• Unless you are a connoisseur, it is wise to ask advice on what wine to drink. Even in quite humble restaurants the waiter will have the expertise to make a suitable choice. The same is true for cheese (eaten before the dessert). Moreover, whatever the standard of restaurant, the waiter will quite probably speak some English and be proud to use it.
• Water normally has to be asked for (and rarely comes with ice); loud voices are not appreciated; and in posh restaurants even the least stroppy waiter may sneer (at least inwardly) if you order a Coca-Cola to go with the chef’s haute cuisine.
• Smoking in bars, cafés and restaurants has been banned since January 2008, although establishments can provide a sealed-off room for smokers.
One of the things that every visitor to Paris must do is dine at one if its many fine restaurants and bistros. The latter are often less expensive. Also, taste one of the many fine wines available. Bordeux and others cans be found quite easily throughout the city. Also note that many restaurants dont open for dinner until 7:00pm.
We had walked to the Pantheon on rue de Soufflot and then continued on past the adjoining church Genevieve, walking down rue Valette you can admire some local restaurants and apartment buildings as you quickly come to the square where Le Pub is located on the corner of rue Lanneau. This is a lively place with tables and chairs outside and people enjoying a drink and something to eat.
It looked like the local pub, a nice place to pass a few hours.
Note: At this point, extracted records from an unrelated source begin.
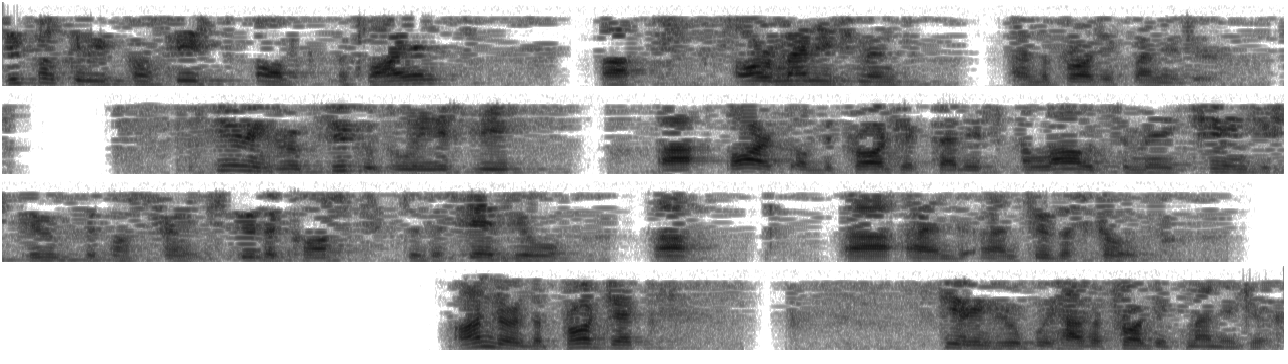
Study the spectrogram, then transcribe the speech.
Typically, it consists of the client, uh, our management, and the project manager. The steering group typically is the uh, part of the project that is allowed to make changes to the constraints, to the cost, to the schedule, uh, uh, and, and to the scope. Under the project steering group, we have a project manager.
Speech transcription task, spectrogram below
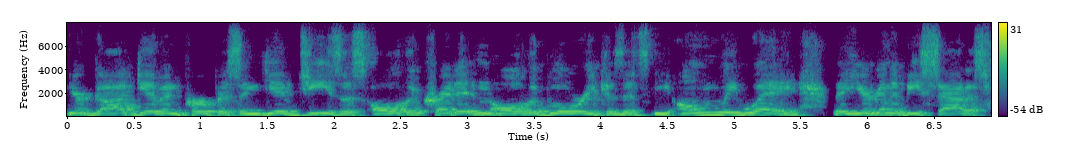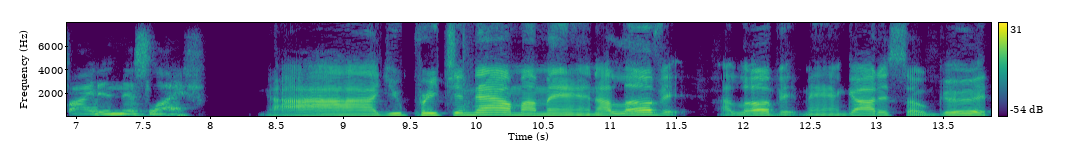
your God given purpose and give Jesus all the credit and all the glory because it's the only way that you're going to be satisfied in this life. Ah, you preaching now, my man. I love it. I love it, man. God is so good.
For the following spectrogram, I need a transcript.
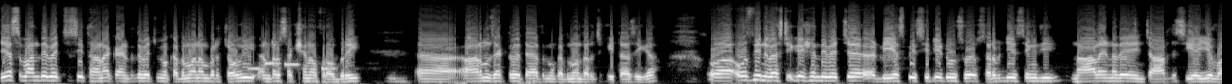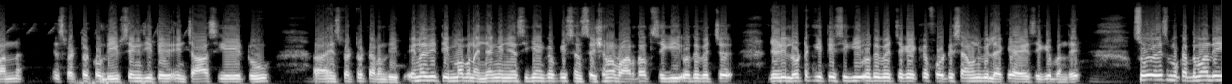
ਜਿਸ ਸਬੰਧ ਦੇ ਵਿੱਚ ਅਸੀਂ ਥਾਣਾ ਕੈਂਟ ਦੇ ਵਿੱਚ ਮੁਕੱਦਮਾ number 24 under section of robbery arms act ਦੇ ਤਹਿਤ ਮੁਕੱਦਮਾ ਦਰਜ ਕੀਤਾ ਸੀਗਾ। ਉਸ ਦੀ ਇਨਵੈਸਟੀਗੇਸ਼ਨ ਦੇ ਵਿੱਚ ਡੀਐਸਪੀ ਸਿਟੀ 2 ਸਰਬਜੀਤ ਸਿੰਘ ਜੀ, ਨਾਲ ਇਹਨਾਂ ਦੇ incharge CIA 1 inspector Kuldeep Singh ji ਤੇ ਇੰਚਾਰਜ ਸੀਆਈਏ 2 ਇੰਸਪੈਕਟਰ ਕਰਨਦੀਪ ਇਹਨਾਂ ਦੀ ਟੀਮਾਂ ਬਣਾਈਆਂ ਗਈਆਂ ਸੀਗੀਆਂ ਕਿਉਂਕਿ ਸੈਂਸੇਸ਼ਨਲ ਵਾਰਦਾਤ ਸੀਗੀ, ਉਹਦੇ ਵਿੱਚ ਜਿਹੜੀ ਲੁੱਟ ਕੀਤੀ ਸੀਗੀ, ਉਹਦੇ ਵਿੱਚ ਇੱਕ 47 ਵੀ ਲੈ ਕੇ ਆਏ ਸੀਗੇ ਬੰਦੇ। ਸੋ ਇਸ ਮੁਕੱਦਮਾ ਦੀ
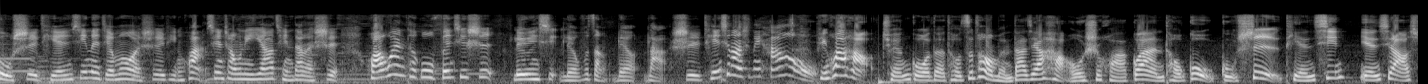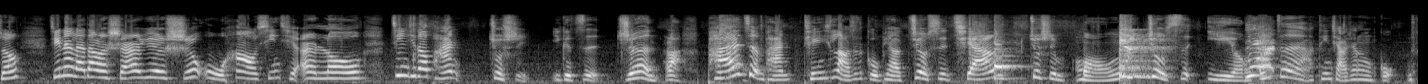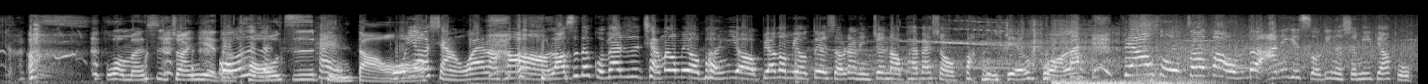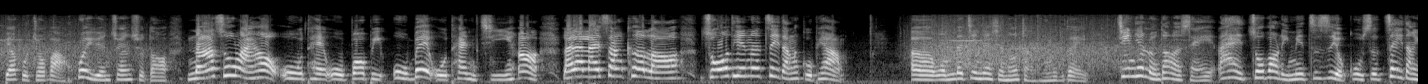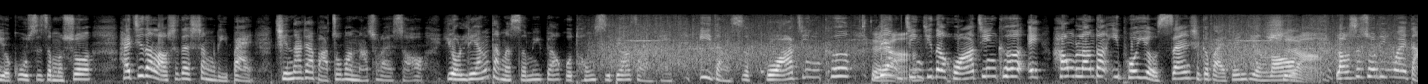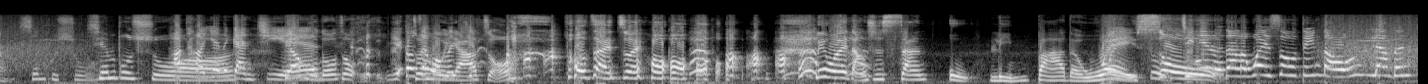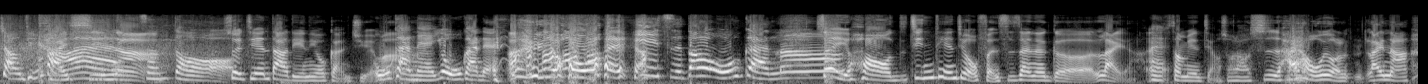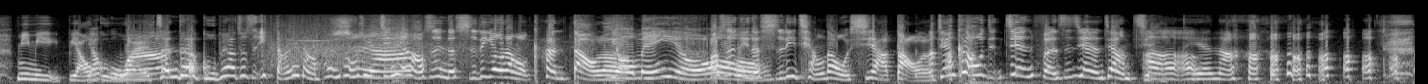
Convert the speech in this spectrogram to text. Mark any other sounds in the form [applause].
股市甜心的节目，我是平化。现场为您邀请到的是华冠投顾分析师刘云熙、刘副总、刘老师。甜心老师你好，平化好，全国的投资朋友们大家好，我是华冠投顾股市甜心妍希老师哦。今天来到了十二月十五号星期二喽，近期的盘就是。一个字震，好了，盘整盘，甜心老师的股票就是强，就是猛，就是勇，[laughs] 哎，真的啊，听起来好像股。[laughs] [laughs] [laughs] 我们是专业的投资频道、哦，不要想歪了哈。[laughs] 老师的股票就是强到没有朋友，飙到没有对手，让你赚到拍拍手放烟火。来，[laughs] 标股周报，我们的阿尼给锁定的神秘标股标股周报，会员专属的哦，拿出来哈，五台五波比五倍五碳级哈，来来来上课喽。昨天呢，这档的股票。呃，我们的见证神通涨停，对不对？今天轮到了谁？哎，周报里面这是有故事，这一档有故事。怎么说？还记得老师在上个礼拜，请大家把周报拿出来的时候，有两档的神秘标股同时飙涨停，一档是华金科，啊亮晶晶的华金科，哎，夯不啷当一波有三十个百分点喽。是啊，老师说另外一档先不说，先不说，好讨厌的感觉，标股都做 [laughs] 都在我们压轴，[laughs] 都在最后。另外一档是三五零八的位数，今天轮到了位数，叮咚，亮灯涨停板，开心啊真的，所以今天大跌你有感觉吗？无感呢，又无感呢，哎呦 [laughs] 喂！一直都无感呢。所以以后今天就有粉丝在那个赖啊，哎上面讲说，老师还好我有来拿秘密标标股啊真的股票就是一档一档喷出去。啊今天老师你的实力又让我看到了，有没有？老师你的实力强到我吓到了。今天客户见粉丝竟然这样讲，嗯 [laughs] 天哪，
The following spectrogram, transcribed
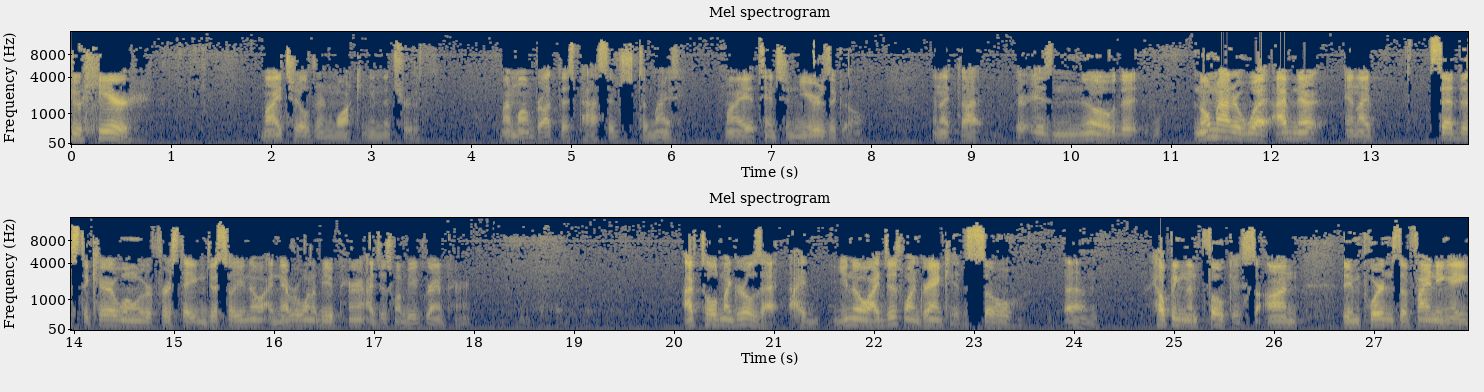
to hear my children walking in the truth. My mom brought this passage to my my attention years ago, and I thought there is no there, no matter what I've never and I said this to Kara when we were first dating. Just so you know, I never want to be a parent. I just want to be a grandparent. I've told my girls that I, you know, I just want grandkids. So, um, helping them focus on the importance of finding a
Should you not feel like a beer just wander around the square, listen to the music and admire some of the old buildings.
Breakfast for Parisians is not a sit down meal with fried eggs, potatoes and toast.
It is a visit to the local bakery and coffee or juice.
Take a look at the photo below. Much of it tastes better than it looks.
This bakery is located around the corner from Hotel Rouen, a hotel tip I have written about.
But regardless of where in Paris you are staying there will be one of these nearby. You don't have to hunt for the best one, they are all terrific. If they weren't they would be out of business as they are supported by the locals.
... hanging out of this juicer??? [At least I THINK that's what it is .. ] I love Paris store windows because you never know what you will find. And I am still wondering why a chicken??
Okay -- VTer mariev solved my question -- "Maybe I have an idea about the chicken in the shaker -- the french term for egg-nog is 'lait de poule', could it be ?.." THANKS!!!